EXERCISE DIRECTIONS:
Each entry that follows is to be retyped exactly. Pictures do not belong in the copy.

Saved entries:
========

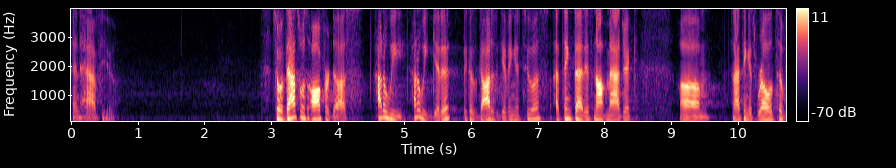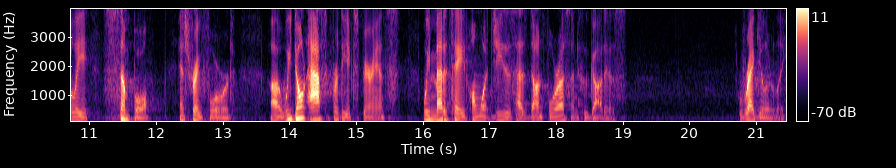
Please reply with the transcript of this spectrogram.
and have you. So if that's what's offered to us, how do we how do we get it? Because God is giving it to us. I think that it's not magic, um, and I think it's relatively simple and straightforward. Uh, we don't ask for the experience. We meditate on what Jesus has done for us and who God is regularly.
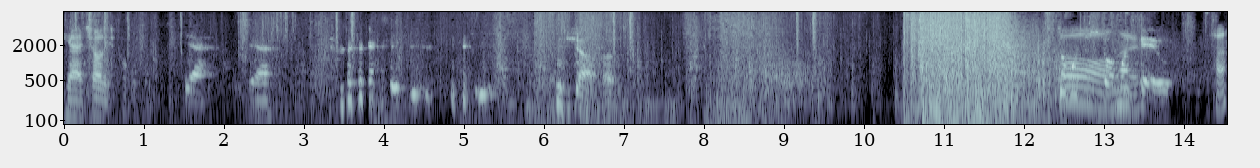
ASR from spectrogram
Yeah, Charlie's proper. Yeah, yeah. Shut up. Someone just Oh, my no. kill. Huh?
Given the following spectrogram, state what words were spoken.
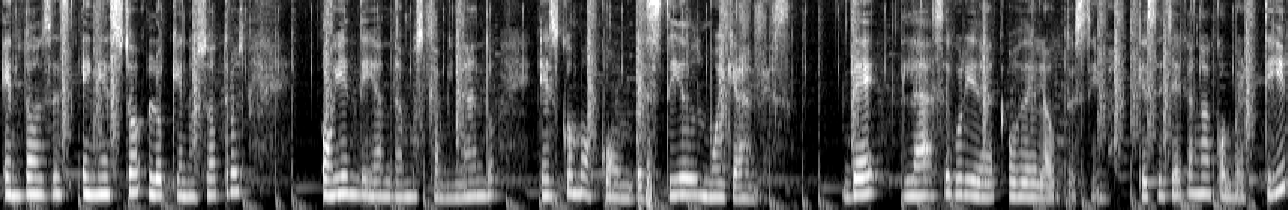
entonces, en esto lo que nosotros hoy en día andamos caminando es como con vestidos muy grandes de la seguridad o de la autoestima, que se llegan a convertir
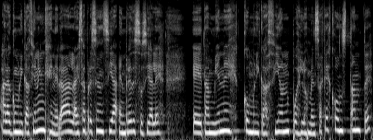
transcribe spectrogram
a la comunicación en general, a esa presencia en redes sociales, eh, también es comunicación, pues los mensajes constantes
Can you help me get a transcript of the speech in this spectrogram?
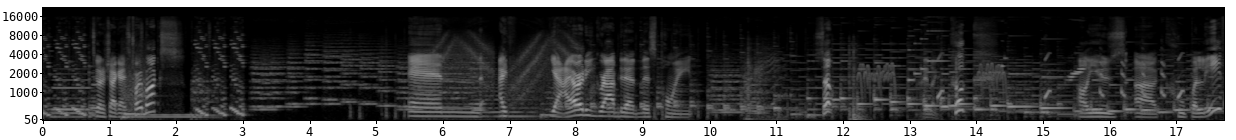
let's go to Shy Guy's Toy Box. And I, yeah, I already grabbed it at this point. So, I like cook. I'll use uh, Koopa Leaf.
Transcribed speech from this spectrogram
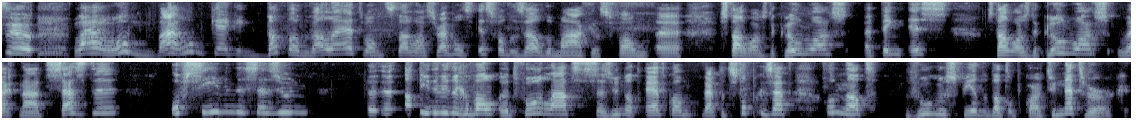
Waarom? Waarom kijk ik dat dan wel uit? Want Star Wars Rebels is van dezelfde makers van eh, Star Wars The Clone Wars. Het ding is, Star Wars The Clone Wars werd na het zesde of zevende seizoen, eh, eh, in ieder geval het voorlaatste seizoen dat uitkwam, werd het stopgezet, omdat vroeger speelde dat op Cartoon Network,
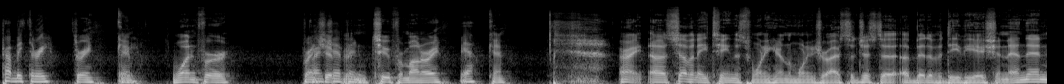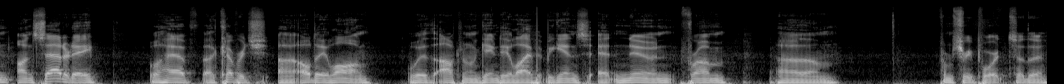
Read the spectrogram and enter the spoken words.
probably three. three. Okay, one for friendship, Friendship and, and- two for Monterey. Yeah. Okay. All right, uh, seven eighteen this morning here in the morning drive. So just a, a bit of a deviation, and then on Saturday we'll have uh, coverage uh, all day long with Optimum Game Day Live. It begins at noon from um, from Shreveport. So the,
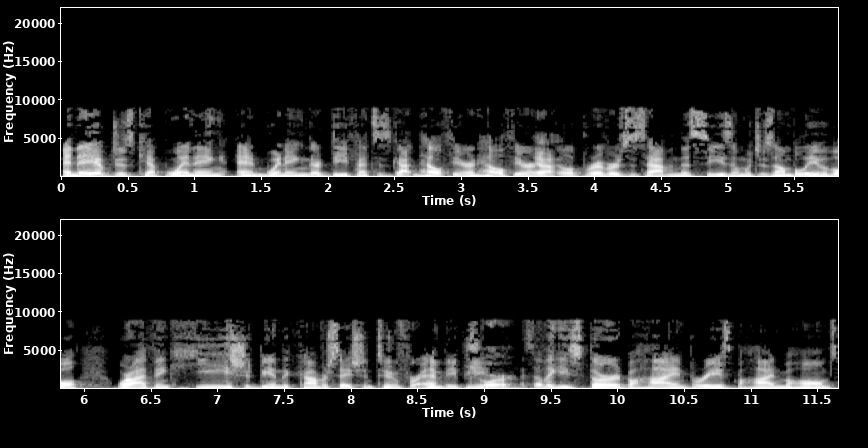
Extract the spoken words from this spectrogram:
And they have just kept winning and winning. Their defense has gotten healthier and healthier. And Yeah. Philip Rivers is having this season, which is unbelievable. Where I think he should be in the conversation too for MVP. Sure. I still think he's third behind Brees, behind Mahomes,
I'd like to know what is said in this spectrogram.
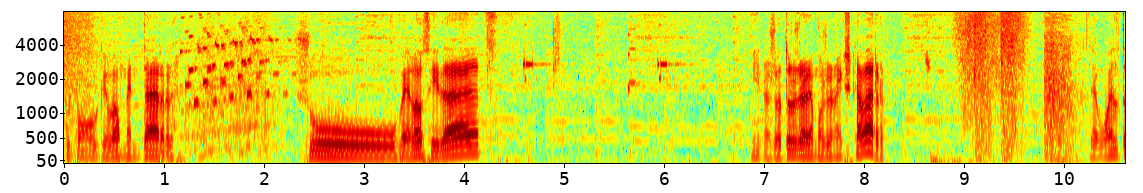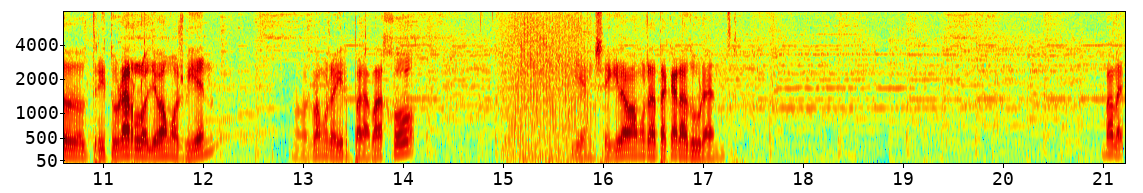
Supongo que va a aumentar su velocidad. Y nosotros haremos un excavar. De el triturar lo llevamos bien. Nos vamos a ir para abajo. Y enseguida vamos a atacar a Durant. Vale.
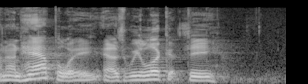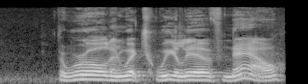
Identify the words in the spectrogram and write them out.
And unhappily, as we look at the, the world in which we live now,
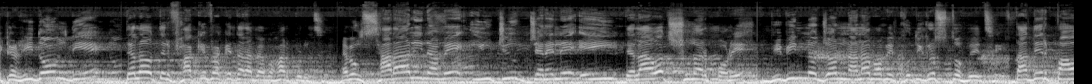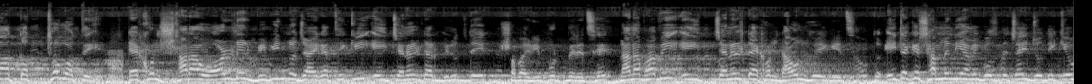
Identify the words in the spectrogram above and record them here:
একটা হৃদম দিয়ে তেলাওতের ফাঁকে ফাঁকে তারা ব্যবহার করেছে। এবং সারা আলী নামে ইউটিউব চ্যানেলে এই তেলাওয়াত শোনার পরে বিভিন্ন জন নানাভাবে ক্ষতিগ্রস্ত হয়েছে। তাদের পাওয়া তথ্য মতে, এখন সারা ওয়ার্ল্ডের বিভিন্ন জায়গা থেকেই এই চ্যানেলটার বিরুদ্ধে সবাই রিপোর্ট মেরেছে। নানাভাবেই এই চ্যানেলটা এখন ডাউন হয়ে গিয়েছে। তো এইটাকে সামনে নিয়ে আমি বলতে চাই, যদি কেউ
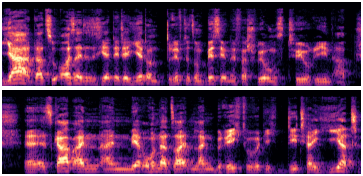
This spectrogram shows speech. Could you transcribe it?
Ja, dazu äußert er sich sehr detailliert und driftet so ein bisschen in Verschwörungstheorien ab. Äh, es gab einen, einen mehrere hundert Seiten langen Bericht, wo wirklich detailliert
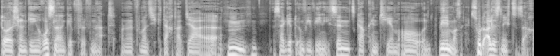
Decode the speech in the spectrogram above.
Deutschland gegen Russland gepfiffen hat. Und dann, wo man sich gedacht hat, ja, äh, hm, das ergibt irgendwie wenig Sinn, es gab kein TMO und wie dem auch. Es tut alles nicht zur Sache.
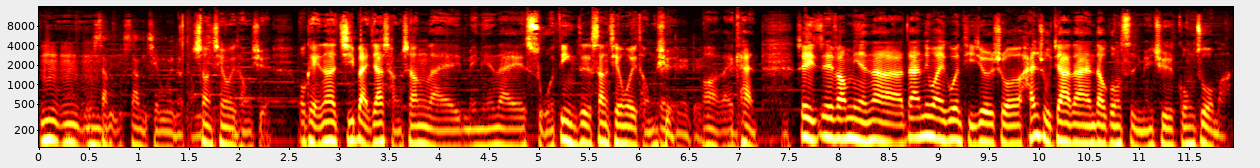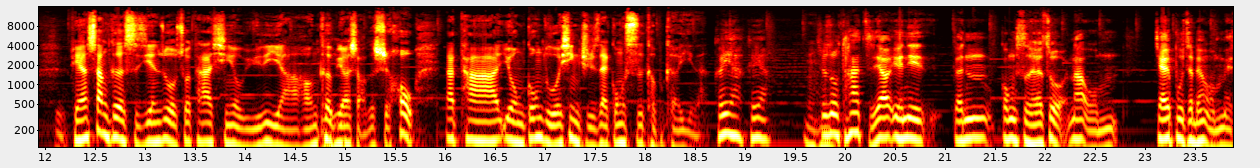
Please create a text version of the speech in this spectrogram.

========

SOLUTION TO THIS TASK:
Please reply with the transcript of this spectrogram.
and have you. So if that's what's offered to us, how do we how do we get it? Because God is giving it to us. I think that it's not magic, um, and I think it's relatively simple and straightforward. Uh, we don't ask for the experience. We meditate on what Jesus has done for us and who God is regularly.
ASR from spectrogram
Yeah, Charlie's proper. Yeah, yeah. Shut up. Someone just Oh, my no. kill. Huh?
Given the following spectrogram, state what words were spoken.
entonces, en esto lo que nosotros hoy en día andamos caminando es como con vestidos muy grandes de la seguridad o de la autoestima, que se llegan a convertir
transcribe spectrogram
a la comunicación en general, a esa presencia en redes sociales, eh, también es comunicación, pues los mensajes constantes
Can you help me get a transcript of the speech in this spectrogram?
let's go to Shy Guy's Toy Box. And I, yeah, I already grabbed it at this point. So, I like cook. I'll use uh, Koopa Leaf.
Transcribed speech from this spectrogram
Waarom? Waarom kijk ik dat dan wel uit? Want Star Wars Rebels is van dezelfde makers van eh, Star Wars The Clone Wars. Het ding is, Star Wars The Clone Wars werd na het zesde of zevende seizoen, eh, eh, in ieder geval het voorlaatste seizoen dat uitkwam, werd het stopgezet, omdat vroeger speelde dat op Cartoon Network,
Read the spectrogram and enter the spoken words.
probably three. three. Okay, one for friendship, Friendship and, and- two for Monterey. Yeah. Okay. All right, uh, seven eighteen this morning here in the morning drive. So just a, a bit of a deviation, and then on Saturday we'll have uh, coverage uh, all day long with Optimum Game Day Live. It begins at noon from um, from Shreveport. So the,
Extract the spoken words from this spectrogram:
And they have just kept winning and winning. Their defense has gotten healthier and healthier. And Yeah. Philip Rivers is having this season, which is unbelievable. Where I think he should be in the conversation too for MVP. Sure. I still think he's third behind Brees, behind Mahomes,
I'd like to know what is said in this spectrogram.
Supongo que va a aumentar su velocidad. Y nosotros haremos un excavar. De el triturar lo llevamos bien. Nos vamos a ir para abajo. Y enseguida vamos a atacar a Durant. Vale.
Identify the words in the spectrogram and write them out.
And unhappily, as we look at the, the world in which we live now,
Identify the words in the spectrogram above and record them here:
একটা হৃদম দিয়ে তেলাওতের ফাঁকে ফাঁকে তারা ব্যবহার করেছে। এবং সারা আলী নামে ইউটিউব চ্যানেলে এই তেলাওয়াত শোনার পরে বিভিন্ন জন নানাভাবে ক্ষতিগ্রস্ত হয়েছে। তাদের পাওয়া তথ্য মতে, এখন সারা ওয়ার্ল্ডের বিভিন্ন জায়গা থেকেই এই চ্যানেলটার বিরুদ্ধে সবাই রিপোর্ট মেরেছে। নানাভাবেই এই চ্যানেলটা এখন ডাউন হয়ে গিয়েছে। তো এইটাকে সামনে নিয়ে আমি বলতে চাই, যদি কেউ
This spectrogram shows speech. Could you transcribe it?
Ja, dazu äußert er sich sehr detailliert und driftet so ein bisschen in Verschwörungstheorien ab. Äh, es gab einen, einen mehrere hundert Seiten langen Bericht, wo wirklich detailliert
Decode the speech in the spectrogram above.
Deutschland gegen Russland gepfiffen hat. Und dann, wo man sich gedacht hat, ja, äh, hm, das ergibt irgendwie wenig Sinn, es gab kein TMO und wie dem auch. Es tut alles nicht zur Sache.
Please create a text version of the speech in this spectrogram.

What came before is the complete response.